Bell criticised the paper’s ‘underhand, unethical and improper’ tactics, but insisted he was taking the matter ‘very seriously’ and that ‘it is not acceptable for a leading company like ours to behave at anything other than the highest standards’.
The full statement reads as follows:
'The campaign being mounted against us by The Independent is based on a deception that invited us to pitch our services to a "potential" client who claimed to represent the Government of Uzbekistan. This involved a "sting" operation by journalists posing as members of the fictitious Azimov Group, using, among other falsehoods, phony business cards and a manufactured web portal.
I believe that the methods used by The Independent and the Bureau of Investigative Journalists are underhand, unethical and improper, and that their reporting of the matter has been partial, not even-handed and deliberately slanted.
Because of this, I will not respond to any other allegations from The Independent as I do not trust them to be fair and balanced. I take this all very seriously, particularly since The Independent is emailing, calling and writing to our clients in order to continue their campaign.
I regret that this fuss has occurred, and I am upset at the damage done to our reputation and the well-being of members of our company.
I am grateful for the large number of supportive comments from clients, industry colleagues, other journalists and friends. I believe our company is united in our view of this situation.
I want you to know that I do not take these allegations lightly.

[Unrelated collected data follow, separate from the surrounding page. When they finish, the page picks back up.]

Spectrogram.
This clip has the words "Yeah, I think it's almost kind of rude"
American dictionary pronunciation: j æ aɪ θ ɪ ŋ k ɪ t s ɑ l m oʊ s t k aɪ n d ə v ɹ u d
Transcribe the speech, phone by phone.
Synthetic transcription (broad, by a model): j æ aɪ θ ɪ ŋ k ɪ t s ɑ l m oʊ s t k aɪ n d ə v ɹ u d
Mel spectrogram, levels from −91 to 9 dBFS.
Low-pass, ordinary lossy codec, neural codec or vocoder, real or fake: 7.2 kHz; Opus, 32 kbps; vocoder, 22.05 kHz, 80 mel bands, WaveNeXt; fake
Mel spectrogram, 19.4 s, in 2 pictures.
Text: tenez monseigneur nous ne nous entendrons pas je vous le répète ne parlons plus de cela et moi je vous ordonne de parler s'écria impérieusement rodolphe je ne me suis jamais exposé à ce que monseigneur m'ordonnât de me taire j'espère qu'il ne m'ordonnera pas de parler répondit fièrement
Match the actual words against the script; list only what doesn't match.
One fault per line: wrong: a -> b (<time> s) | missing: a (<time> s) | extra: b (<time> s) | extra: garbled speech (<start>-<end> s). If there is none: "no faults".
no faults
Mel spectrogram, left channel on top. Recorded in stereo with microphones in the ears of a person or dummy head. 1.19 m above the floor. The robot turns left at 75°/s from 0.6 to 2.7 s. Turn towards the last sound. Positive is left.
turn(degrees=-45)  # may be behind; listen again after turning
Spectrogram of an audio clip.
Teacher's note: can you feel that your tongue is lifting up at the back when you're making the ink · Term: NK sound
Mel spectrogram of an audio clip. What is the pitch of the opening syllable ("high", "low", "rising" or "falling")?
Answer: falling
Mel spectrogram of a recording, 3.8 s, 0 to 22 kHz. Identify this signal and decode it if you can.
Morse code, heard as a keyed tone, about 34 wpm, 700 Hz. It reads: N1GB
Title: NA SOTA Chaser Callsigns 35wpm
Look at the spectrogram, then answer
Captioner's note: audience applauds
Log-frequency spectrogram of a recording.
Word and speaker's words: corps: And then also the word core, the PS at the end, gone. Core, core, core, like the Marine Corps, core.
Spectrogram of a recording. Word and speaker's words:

We have instituted an internal review and will take action following that analysis and investigation. If my board thinks it necessary, we will make public the results of our review and the actions we will be taking.
In the meantime, I believe that although the people concerned were indiscreet and careless, I do not think they said anything that resulted in improper actions.
Our people were very clear about needing assurance that the Government of Uzbekistan was committed to positive reform. We said it would be counter-productive to communicate if substantial change was not under way. We said such a campaign would not work.
I acknowledge that many people have negative views about some of the clients that we represent. It is precisely for this reason that when those clients are committed to positive change, we believe it is right to help them to communicate their point of view and changed behaviour.
On the allegations involving Wikipedia, I have spoken to Jimmy Wales, the founder, and we have accepted his offer to come in and advise our people on how to work with the Wikipedia community. We will act on his advice.
On the matter of statutory regulation of lobbyists, we await the Government’s consultation on this, will co-operate fully and will comply with any future regulations. Furthermore, we will co-operate fully with any PRCA inquiry, should one take place. We confirm our agreement and support of the press release issued by the PRCA about their resignation from the UK Public Affairs Council.
Meanwhile, I would like to apologise to any clients, friends of the company and staff who have been distressed or embroiled in this manufactured furore.
It is not acceptable for a leading company like ours to behave at anything other than the highest standards.'